This year, though, soft-shell lobsters began showing up in abundance in fishermen’s traps weeks earlier than normal.
Most of those lobsters usually go to Canadian processors. But the processors haven’t been able to handle the Maine catch because Canadian lobstermen had such strong catches during their spring season, resulting in a backlog, said Neal Workman, head of The Fisheries Exchange, a Biddeford company that tracks prices, catches and other market information for the lobster industry.
Supply right now far exceeds demand, resulting in a “perfect storm” for the industry, he said.
“Things are plugged up,” Workman said.

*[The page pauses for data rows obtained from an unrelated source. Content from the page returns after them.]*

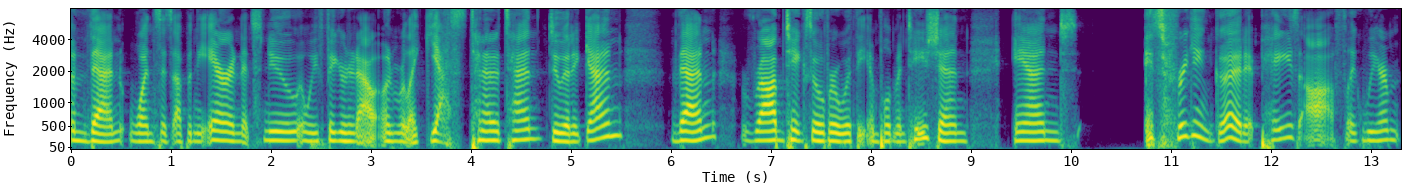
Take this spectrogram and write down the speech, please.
And then once it's up in the air and it's new and we figured it out and we're like, yes, 10 out of 10, do it again. Then Robb takes over with the implementation and it's freaking good. It pays off. Like we are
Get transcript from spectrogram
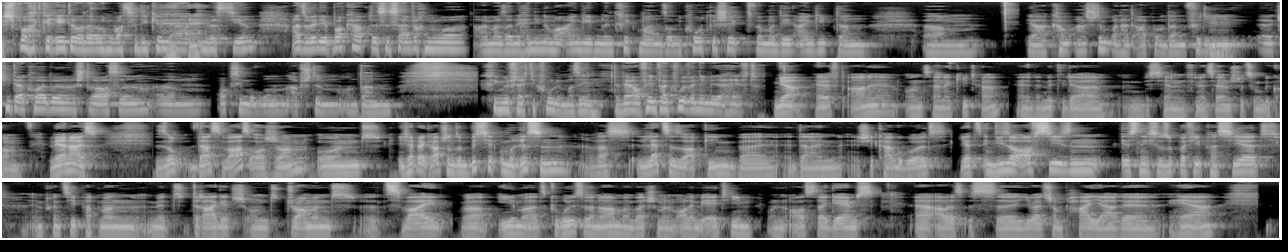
Sportgeräte oder irgendwas für die Kinder investieren. Also wenn ihr Bock habt, das ist einfach nur einmal seine Handynummer eingeben, dann kriegt man so einen Code geschickt. Wenn man den eingibt, dann ähm, ja, kann, stimmt man halt ab und dann für die mhm. äh, Kita-Kolbe-Straße ähm, Oxymoron abstimmen und dann kriegen wir vielleicht die Kohle. Mal sehen. Da wäre auf jeden Fall cool, wenn ihr mir da helft. Ja, helft Arne und seiner Kita, äh, damit die da ein bisschen finanzielle Unterstützung bekommen. Wäre nice. So, das war's auch schon. Und ich habe ja gerade schon so ein bisschen umrissen, was letzte so abging bei deinen Chicago Bulls. Jetzt in dieser Offseason ist nicht so super viel passiert. Im Prinzip hat man mit Dragic und Drummond äh, zwei ja, ehemals größere Namen, man war schon mal im All-NBA-Team und in All-Star Games äh, aber das ist äh, jeweils schon ein paar Jahre her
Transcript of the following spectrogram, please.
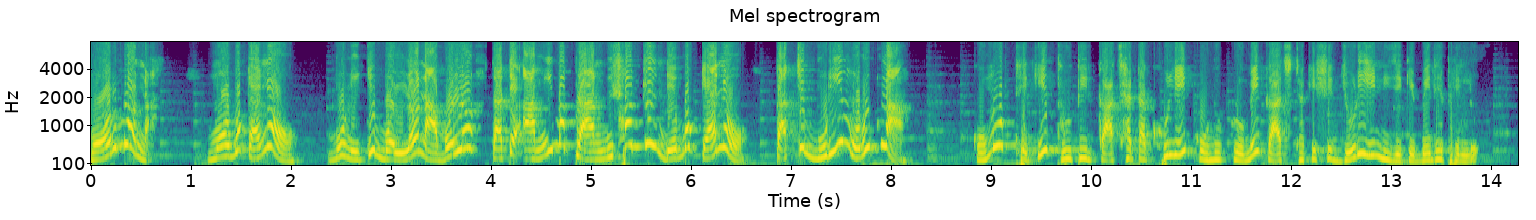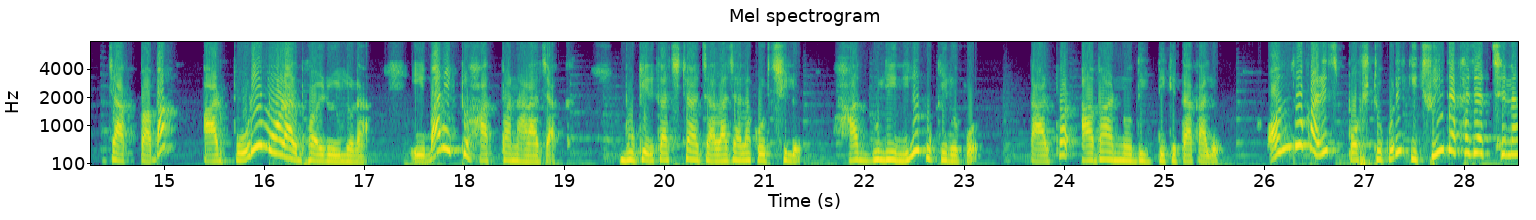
মরবো না। মরবো কেন? বুড়ি কি বলল না বলল, তাতে আমি বা প্রাণ বিসর্জন দেব কেন? তার চেয়ে বুড়ি মরুক না। কোমর থেকে ধুতির কাছাটা খুলে কোনো ক্রমে গাছটাকে সে জড়িয়ে নিজেকে বেঁধে ফেলল। যাক বাবা, আর পড়ে মরার ভয় রইল না। এবার একটু হাত পা নাড়া যাক। বুকের কাছটা জ্বালা জ্বালা করছিল। হাত বুলিয়ে নিল বুকের ওপর। তারপর আবার নদীর দিকে তাকালো। অন্ধকারে স্পষ্ট করে কিছুই দেখা যাচ্ছে না।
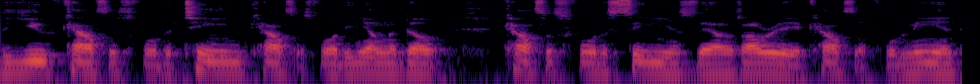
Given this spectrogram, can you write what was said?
the youth, councils for the teen, councils for the young adult, councils for the seniors. There was already a council for men,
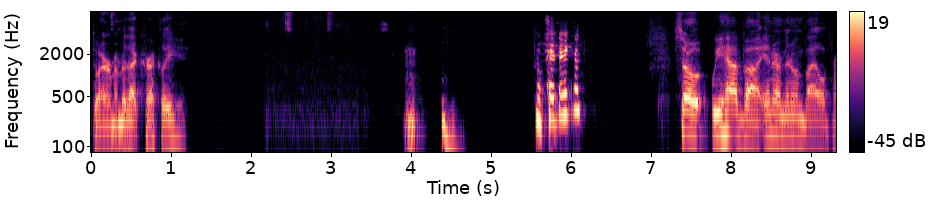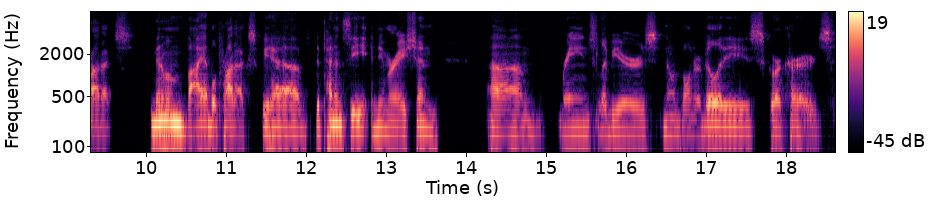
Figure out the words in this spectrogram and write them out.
Do I remember that correctly? Say that again? So we have uh, in our minimum viable products, minimum viable products, we have dependency enumeration, um, range, libyears, known vulnerabilities, scorecards,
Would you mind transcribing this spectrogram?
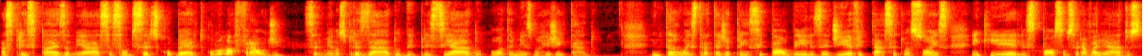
As principais ameaças são de ser descoberto como uma fraude, ser menosprezado, depreciado ou até mesmo rejeitado. Então, a estratégia principal deles é de evitar situações em que eles possam ser avaliados.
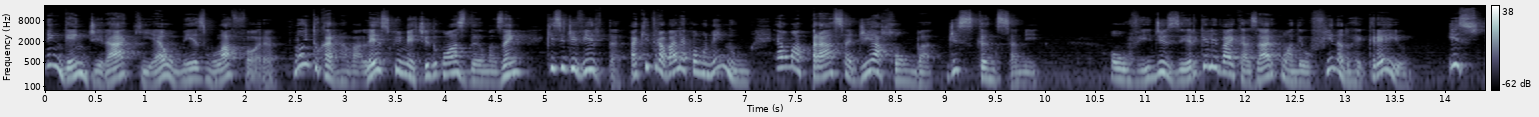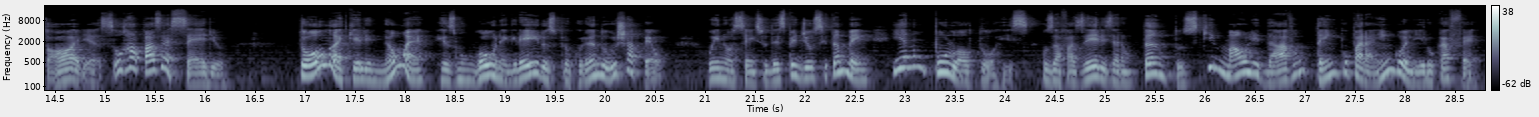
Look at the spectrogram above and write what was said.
Ninguém dirá que é o mesmo lá fora. Muito carnavalesco e metido com as damas, hein? Que se divirta. Aqui trabalha como nenhum. É uma praça de arromba. Descansa-me. Ouvi dizer que ele vai casar com a Delfina do Recreio? Histórias! O rapaz é sério. Tolo é que ele não é, resmungou o Negreiros procurando o chapéu. O Inocêncio despediu-se também, ia num pulo ao Torres. Os afazeres eram tantos que mal lhe davam tempo para engolir o café.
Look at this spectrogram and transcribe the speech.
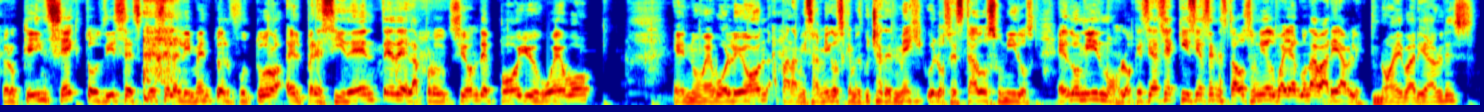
Pero ¿qué insectos dices que es el alimento del futuro? El presidente de la producción de pollo y huevo en Nuevo León, para mis amigos que me escuchan en México y los Estados Unidos. Es lo mismo, lo que se hace aquí se hace en Estados Unidos o hay alguna variable. No hay variables.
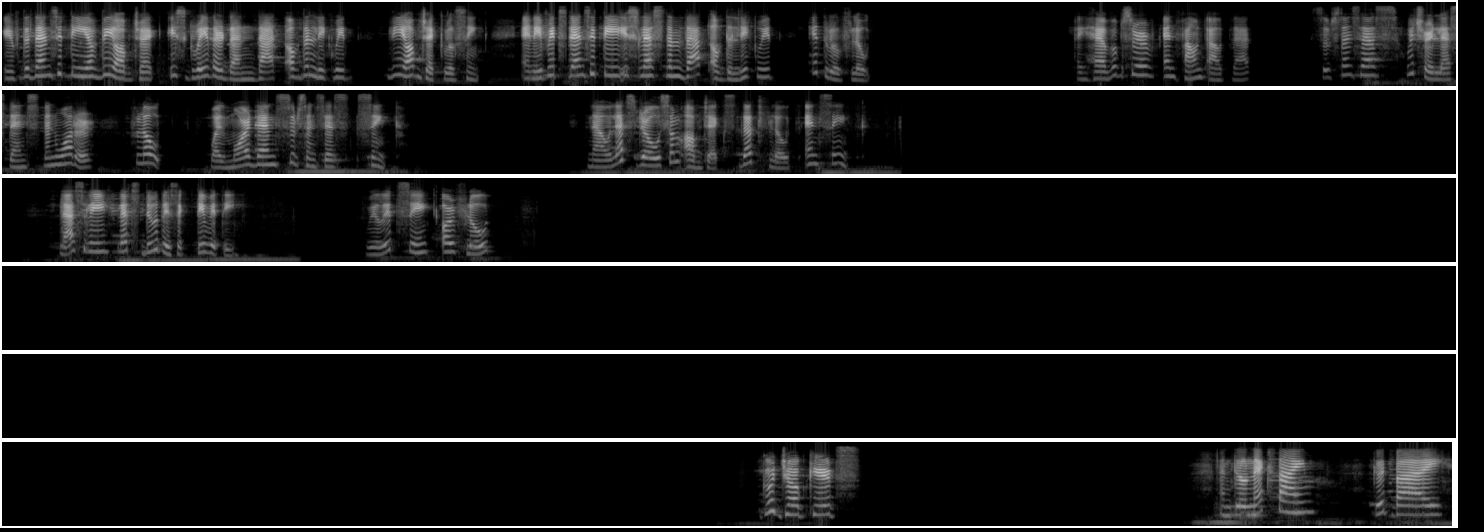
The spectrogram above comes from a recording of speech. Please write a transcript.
If the density of the object is greater than that of the liquid, the object will sink, and if its density is less than that of the liquid, it will float. I have observed and found out that substances which are less dense than water float, while more dense substances sink. Now let's draw some objects that float and sink. Lastly, let's do this activity. Will it sink or float? Good job, kids! Until next time, goodbye.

Virtually all soft-shell lobsters are sold to processors or on the local market, because they’re too fragile to ship long distances. The lobsters sold at retailers outside of New England are most often hard-shell lobsters, which command a premium price and are hardy enough to be shipped long distances.
For now, the excess supply in Maine has driven retail prices to under $4 a pound for the smallest of the soft-shell lobsters. Larger lobsters, and those that still have hard shells, are more expensive.
While consumers may be smiling, lobstermen are smarting because of the low prices — between $2.50 and $3 a pound — they’re getting for their catches.
The fishing season is young and lobstermen are hopeful prices soon will rebound to their normal levels, said Patrice McCarron, executive director of the Maine Lobstermen’s Association.
“The Fourth of July is a big boom in demand for us,” she said. “We’re going to see some lobsters move through the system, so there’s hope that we’ll see a balancing in the market once we get through the holiday demand and get back on track for a typical season.
“But there’s definitely a lot of angst among harvesters.”
With Independence Day around the corner, Pete McAleney of New Meadows Lobster, a lobster dealer in Portland, was using the low prices as a marketing opportunity.
“To heck with hot dogs and hamburgers, eat a lobster,” McAleney said. “They’re very affordable.”